WOLCOTT — It’s been one year since a motorcyclist was killed in Wolcott because of a driver who was texting and driving.
On Saturday, friends and loved ones of Terry Doyle gathered to remember his life as they look for justice for what happened on June 25, 2013, when Doyle was struck and killed by a distracted driver.
A balloon release and memorial barbecue was held in his honor Saturday at Johnny B’s in Wolcott.
“I still can’t believe it’s been a year. It will always be fresh in my mind,” said Brenda Doyle, Terry Doyle’s widow.
Terry Doyle was driving his motorcycle on Meriden Road when police said a distracted driver, Stephanie Clavell, 25, of Waterbury slammed into the back of his bike while he was stopped in traffic.
Police say Clavell was using her cellphone instead of watching the road, and she was later charged with second degree manslaughter.
Doyle died in the hospital three days later.
“People still do it every day. I see it every day. My husband hated texting and driving. He didn’t know how to it. He didn’t like to do it. He hated people who did it,” said Brenda Doyle.
Clavell is free while she awaits a trial date that has not been set.
Brenda Doyle says the legal process is taking longer than she expected and wants Clavell to spend time behind bars.
“I don’t ask for a lot, just so people realize this is a serious situation and you have to pay for her consequences,” Doyle said.
Those who knew Terry Doyle say that his death has made them more aware of the dangers of texting and driving.
“Prior to the accident a lot of us did it, thought about doing it, and afterwards it really hit home and how many times this could have happened,” said Jennifer Grey, a close friend of the Doyles.
Violating Connecticut’s distracted driving law, which underwent changes last year, can be costly. Drivers can expect a $150 fine for their first offense, $300 for a second, and $500 for a third or any subsequent offenses.
In July, the state will embark on a week-long enforcement campaign to crack down on distracted drivers.
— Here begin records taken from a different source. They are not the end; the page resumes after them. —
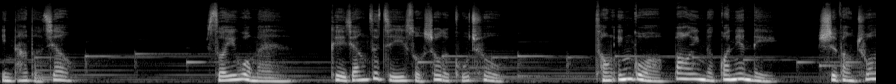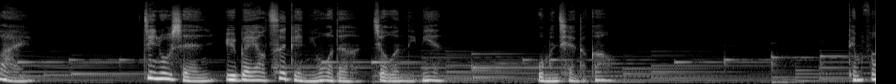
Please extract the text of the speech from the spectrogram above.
因他得救。所以，我们可以将自己所受的苦楚，从因果报应的观念里释放出来，进入神预备要赐给你我的救恩里面。我们且祷告：天父，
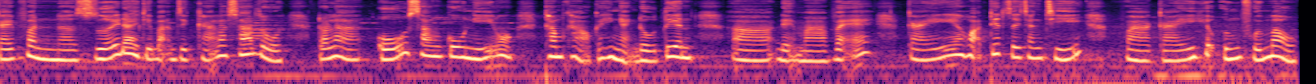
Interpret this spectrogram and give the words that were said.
cái phần à, dưới đây thì bạn dịch khá là sát rồi. Đó là ố sang cô ní đúng không? Tham khảo cái hình ảnh đầu tiên à, để mà vẽ cái họa tiết dây trang trí và cái hiệu ứng phối màu.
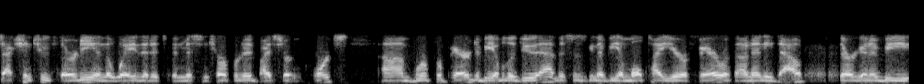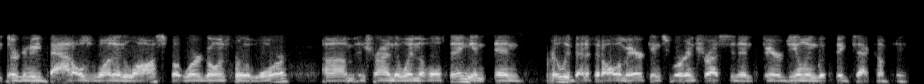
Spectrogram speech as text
Section 230 and the way that it's been misinterpreted by certain courts. Um, we're prepared to be able to do that. This is going to be a multi-year affair, without any doubt. There are going to be there are going to be battles won and lost, but we're going for the war um, and trying to win the whole thing and, and really benefit all Americans who are interested in fair dealing with big tech companies.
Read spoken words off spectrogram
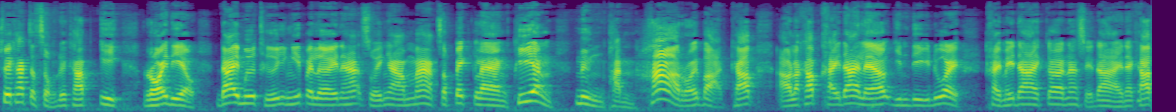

Brenda Doyle hopes even more can be done.
“I think there should be stiffer penalties. There’s no jail time. It’s almost like a slap on the hand,” she said.
In 2012, there were 3,328 people killed and 421,000 injured nationwide in distraction-affected crashes.